* Problem statement
Say how many lines in the entries below mention "spectrogram", with no other words.

* Supplied material

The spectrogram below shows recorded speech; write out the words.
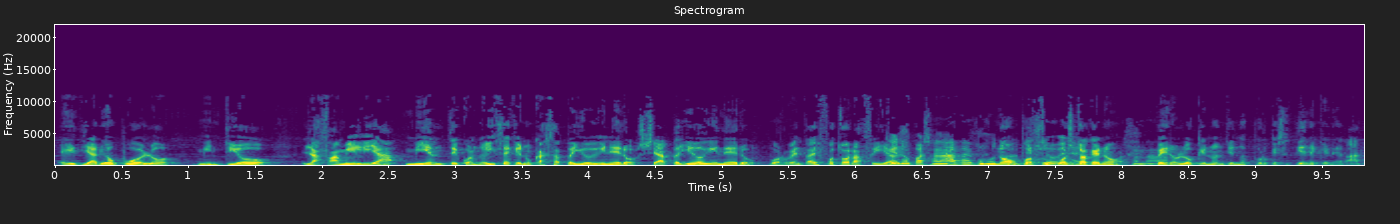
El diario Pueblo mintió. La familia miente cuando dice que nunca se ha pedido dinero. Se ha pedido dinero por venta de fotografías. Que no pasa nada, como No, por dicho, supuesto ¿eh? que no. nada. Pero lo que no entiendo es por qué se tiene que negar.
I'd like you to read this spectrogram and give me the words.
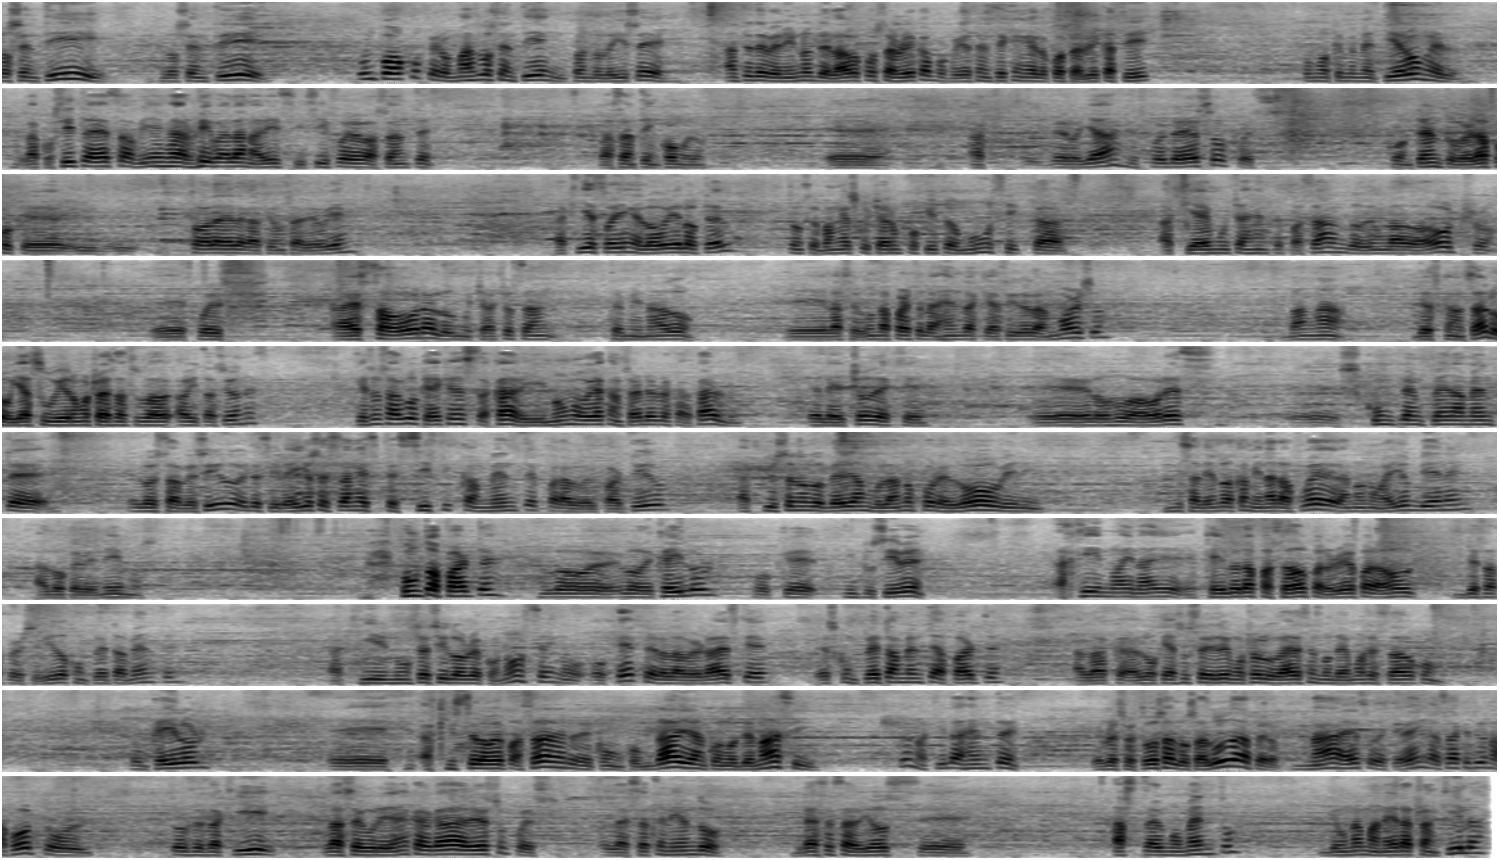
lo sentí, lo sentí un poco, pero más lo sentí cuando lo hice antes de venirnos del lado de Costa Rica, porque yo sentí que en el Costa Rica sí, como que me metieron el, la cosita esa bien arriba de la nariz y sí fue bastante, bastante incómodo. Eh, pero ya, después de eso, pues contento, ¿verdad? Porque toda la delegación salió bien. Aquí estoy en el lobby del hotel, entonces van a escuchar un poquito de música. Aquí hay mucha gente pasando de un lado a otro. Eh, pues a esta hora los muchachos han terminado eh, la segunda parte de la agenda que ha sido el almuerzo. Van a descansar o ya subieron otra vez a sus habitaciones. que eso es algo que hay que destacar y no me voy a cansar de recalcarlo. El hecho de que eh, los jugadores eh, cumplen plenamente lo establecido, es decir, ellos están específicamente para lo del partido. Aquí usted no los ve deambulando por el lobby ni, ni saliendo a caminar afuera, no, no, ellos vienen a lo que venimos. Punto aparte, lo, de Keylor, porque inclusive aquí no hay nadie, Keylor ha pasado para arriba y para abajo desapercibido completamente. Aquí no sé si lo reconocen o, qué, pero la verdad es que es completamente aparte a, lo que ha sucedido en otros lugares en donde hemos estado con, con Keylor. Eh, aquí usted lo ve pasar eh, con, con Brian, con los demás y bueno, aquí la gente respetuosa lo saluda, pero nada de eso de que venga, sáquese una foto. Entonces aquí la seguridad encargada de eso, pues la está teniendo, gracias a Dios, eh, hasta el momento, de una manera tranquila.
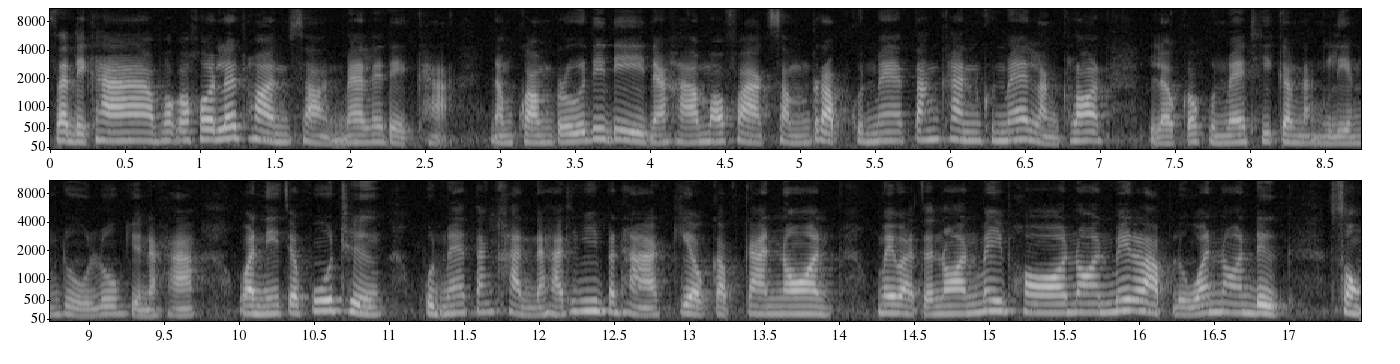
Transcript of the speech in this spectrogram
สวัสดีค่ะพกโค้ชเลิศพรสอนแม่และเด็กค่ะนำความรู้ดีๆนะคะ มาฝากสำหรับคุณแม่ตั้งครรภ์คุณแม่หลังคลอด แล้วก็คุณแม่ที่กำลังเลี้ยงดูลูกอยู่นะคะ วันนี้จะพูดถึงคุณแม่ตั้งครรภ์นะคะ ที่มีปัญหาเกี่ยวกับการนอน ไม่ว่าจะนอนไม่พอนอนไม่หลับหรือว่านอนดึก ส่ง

* Solution to this exercise
3